I believe there is enough evidence to suggest that in England and Wales mediation has already become a non-voluntary process moving towards juridification. Over the last decade the issue concerning access to justice has been the undoubtable vehicle reshaping dispute resolution process outside the courtrooms as well as their inclusion in many judicial systems

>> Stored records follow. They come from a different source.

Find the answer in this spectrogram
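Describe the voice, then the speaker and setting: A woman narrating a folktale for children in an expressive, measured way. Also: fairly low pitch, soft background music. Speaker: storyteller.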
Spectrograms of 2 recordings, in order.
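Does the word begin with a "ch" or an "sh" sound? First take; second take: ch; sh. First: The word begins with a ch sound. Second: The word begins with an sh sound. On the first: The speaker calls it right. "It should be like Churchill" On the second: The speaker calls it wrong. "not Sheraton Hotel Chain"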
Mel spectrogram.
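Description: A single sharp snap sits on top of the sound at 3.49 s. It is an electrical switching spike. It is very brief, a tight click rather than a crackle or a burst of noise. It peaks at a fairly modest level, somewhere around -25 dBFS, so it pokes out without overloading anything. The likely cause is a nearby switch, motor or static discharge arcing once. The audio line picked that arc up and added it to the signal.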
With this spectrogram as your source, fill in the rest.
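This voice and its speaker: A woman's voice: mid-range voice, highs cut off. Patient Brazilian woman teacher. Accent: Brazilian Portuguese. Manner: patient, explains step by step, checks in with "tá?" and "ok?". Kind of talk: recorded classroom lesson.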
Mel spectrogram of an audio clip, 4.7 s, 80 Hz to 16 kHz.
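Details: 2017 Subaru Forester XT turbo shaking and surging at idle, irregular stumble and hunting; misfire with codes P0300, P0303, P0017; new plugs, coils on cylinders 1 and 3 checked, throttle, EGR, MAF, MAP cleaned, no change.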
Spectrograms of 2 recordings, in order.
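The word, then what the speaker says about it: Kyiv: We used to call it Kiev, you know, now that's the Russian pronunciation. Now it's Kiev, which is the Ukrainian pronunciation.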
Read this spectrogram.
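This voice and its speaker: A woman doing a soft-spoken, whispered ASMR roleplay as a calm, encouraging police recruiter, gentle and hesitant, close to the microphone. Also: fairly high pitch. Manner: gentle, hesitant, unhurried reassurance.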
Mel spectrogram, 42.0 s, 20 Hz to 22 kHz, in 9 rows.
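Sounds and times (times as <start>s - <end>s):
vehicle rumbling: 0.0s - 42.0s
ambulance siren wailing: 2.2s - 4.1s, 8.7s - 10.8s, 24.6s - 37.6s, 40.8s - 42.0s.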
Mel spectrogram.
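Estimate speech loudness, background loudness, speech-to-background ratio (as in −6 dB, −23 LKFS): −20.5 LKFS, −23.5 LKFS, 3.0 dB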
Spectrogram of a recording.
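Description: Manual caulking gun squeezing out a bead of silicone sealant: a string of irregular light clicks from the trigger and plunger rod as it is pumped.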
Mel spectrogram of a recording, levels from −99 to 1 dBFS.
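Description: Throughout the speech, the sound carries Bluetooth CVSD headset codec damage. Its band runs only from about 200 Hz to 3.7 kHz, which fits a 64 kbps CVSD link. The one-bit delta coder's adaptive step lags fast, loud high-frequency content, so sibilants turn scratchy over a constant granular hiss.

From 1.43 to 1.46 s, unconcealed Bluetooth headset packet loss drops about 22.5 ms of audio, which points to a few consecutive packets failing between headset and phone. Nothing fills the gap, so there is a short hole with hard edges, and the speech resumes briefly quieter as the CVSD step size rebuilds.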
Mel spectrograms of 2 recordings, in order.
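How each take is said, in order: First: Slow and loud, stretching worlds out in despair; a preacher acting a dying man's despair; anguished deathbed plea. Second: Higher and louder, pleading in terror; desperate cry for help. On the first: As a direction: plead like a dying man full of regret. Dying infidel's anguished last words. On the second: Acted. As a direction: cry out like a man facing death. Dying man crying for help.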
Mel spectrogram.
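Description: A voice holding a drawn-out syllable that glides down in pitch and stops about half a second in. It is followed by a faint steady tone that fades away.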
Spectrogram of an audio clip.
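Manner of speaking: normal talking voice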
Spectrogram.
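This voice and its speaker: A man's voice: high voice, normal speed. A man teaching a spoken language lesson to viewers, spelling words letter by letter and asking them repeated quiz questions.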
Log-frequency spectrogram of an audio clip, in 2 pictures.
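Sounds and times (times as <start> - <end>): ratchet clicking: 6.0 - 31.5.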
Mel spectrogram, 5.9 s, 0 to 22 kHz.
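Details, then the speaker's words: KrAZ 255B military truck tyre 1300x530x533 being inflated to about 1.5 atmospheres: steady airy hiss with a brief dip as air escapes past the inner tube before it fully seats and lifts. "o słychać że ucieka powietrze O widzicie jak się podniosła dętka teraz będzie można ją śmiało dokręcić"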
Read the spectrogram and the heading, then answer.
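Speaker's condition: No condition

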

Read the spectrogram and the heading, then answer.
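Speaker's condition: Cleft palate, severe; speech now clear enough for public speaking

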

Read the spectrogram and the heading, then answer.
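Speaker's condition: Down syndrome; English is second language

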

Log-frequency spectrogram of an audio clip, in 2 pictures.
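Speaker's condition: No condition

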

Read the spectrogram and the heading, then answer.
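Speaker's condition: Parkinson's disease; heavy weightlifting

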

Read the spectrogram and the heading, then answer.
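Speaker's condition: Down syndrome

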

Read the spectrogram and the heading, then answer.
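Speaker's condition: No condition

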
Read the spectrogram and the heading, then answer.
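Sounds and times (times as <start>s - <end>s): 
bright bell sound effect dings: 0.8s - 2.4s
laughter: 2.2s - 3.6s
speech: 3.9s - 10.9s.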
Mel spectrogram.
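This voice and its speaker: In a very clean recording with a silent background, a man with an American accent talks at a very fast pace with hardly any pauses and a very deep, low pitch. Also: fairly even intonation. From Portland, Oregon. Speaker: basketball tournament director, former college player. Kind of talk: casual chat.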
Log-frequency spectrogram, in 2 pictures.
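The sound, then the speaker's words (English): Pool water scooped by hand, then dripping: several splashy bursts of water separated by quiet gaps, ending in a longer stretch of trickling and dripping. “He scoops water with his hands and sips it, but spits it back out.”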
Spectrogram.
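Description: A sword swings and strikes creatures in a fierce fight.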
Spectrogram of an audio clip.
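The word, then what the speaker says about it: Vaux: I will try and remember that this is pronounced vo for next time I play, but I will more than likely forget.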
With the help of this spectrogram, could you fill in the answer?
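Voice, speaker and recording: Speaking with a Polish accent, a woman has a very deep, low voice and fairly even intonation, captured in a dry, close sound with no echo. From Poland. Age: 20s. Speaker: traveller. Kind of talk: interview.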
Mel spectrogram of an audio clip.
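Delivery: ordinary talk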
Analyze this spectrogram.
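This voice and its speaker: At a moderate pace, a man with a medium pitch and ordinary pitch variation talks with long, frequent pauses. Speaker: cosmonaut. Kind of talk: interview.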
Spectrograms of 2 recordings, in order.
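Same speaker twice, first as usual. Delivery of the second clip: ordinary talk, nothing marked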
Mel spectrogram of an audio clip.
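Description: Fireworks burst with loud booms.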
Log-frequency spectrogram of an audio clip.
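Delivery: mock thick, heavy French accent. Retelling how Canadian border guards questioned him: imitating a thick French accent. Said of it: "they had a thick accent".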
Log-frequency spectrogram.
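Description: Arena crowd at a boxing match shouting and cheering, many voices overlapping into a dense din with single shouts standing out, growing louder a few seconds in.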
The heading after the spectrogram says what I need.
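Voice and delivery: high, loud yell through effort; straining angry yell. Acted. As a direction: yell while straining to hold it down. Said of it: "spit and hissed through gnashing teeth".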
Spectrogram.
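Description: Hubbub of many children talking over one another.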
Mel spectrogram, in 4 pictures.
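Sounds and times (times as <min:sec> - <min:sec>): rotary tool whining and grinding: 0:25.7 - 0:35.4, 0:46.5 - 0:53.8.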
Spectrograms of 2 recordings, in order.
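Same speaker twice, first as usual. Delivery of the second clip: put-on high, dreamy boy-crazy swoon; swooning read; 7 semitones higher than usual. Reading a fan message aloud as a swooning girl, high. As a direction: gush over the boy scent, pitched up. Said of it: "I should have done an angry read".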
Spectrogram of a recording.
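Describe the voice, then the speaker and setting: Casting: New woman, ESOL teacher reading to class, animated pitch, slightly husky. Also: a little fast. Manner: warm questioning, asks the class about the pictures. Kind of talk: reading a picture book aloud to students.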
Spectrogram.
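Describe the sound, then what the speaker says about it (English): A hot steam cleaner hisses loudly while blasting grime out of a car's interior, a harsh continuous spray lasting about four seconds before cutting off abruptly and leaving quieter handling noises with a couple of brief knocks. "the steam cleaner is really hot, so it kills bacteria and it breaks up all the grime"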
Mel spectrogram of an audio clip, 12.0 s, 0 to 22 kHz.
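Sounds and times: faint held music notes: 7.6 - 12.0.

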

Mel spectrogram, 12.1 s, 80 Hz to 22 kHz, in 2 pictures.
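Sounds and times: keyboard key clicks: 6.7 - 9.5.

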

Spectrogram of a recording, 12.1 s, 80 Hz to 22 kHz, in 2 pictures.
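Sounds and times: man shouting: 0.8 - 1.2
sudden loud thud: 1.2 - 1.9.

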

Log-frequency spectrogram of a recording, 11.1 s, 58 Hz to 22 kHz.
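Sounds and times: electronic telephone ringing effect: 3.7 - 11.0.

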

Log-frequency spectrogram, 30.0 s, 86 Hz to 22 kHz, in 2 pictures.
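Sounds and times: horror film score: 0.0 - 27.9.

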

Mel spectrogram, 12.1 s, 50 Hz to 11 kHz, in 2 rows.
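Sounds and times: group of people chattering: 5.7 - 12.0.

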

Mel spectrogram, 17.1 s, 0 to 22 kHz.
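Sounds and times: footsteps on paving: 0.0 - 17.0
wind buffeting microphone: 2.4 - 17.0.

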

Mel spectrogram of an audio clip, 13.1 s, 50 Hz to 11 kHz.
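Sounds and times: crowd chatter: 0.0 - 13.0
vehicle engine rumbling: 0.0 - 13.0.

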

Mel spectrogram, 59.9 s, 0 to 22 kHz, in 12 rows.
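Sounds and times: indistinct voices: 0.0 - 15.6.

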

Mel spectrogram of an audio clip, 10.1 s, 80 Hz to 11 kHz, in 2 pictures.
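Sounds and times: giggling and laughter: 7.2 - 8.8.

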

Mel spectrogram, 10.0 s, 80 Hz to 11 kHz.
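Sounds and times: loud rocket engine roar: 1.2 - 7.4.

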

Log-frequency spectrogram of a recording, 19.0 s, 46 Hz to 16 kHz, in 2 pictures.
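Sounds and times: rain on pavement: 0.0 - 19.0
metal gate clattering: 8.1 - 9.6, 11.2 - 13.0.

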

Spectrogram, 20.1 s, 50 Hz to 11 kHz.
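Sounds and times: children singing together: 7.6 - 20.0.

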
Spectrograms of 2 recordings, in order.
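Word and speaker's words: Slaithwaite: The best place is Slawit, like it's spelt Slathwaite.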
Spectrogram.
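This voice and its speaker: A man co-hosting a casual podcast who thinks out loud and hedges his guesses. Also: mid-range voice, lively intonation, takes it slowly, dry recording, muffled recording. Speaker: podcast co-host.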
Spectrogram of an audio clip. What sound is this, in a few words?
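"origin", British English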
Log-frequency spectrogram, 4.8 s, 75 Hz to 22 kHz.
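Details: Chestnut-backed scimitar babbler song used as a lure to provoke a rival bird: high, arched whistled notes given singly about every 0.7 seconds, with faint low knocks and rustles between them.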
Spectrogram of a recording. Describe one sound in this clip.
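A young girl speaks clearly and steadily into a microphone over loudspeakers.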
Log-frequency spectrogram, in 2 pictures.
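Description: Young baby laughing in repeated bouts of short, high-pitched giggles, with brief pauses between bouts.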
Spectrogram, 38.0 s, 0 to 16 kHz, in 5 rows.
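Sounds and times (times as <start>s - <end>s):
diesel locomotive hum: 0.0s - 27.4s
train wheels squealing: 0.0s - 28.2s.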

with the aim of making justice accessible to a larger number of litigants at a more sustainable cost. Non-voluntary mediation has participated in this movement. It can therefore, be viewed as the transformation leader of mandatory consideration of mediation into an implied requirement to participate in mediation, through the policy of cost sanctions. Supported by government policy and the judiciary. As mediation expands it will provide new light to the practice of justice in the UK and Wales. The system around access to justice has evolved: the number of ADR organizations, groups and independent practitioners has grown, Bars associations and Law Societies have embraced the movement and in many law firms dispute resolution departments have been added. Even some authors have started to endorse open access to courts for the widest range of disputes: What is certain is that mediation in England and Wales has become itself the major consensual ADR process and that at the same time has inserted coercive mediation processes in their civil justice system. The concept of non-voluntary mediation and the context in which it has emerged and demonstrated that non-voluntary mediation has today become a reality in court litigation systems. If this trend continues, it will be necessary to ensure that all litigants obtain an equal treatment in court. This will require the need to address the question of information of the public on mediation in civil and commercial matters, and more specifically the issue of mandatory mediation information. Greater effort is required to ensure real improvements in encouraging mediation as an accepted process in the minds of those engaging in the process. As research shows that cases are more likely to settle at mediation if the parties enter the process voluntarily rather than being compelled into the process.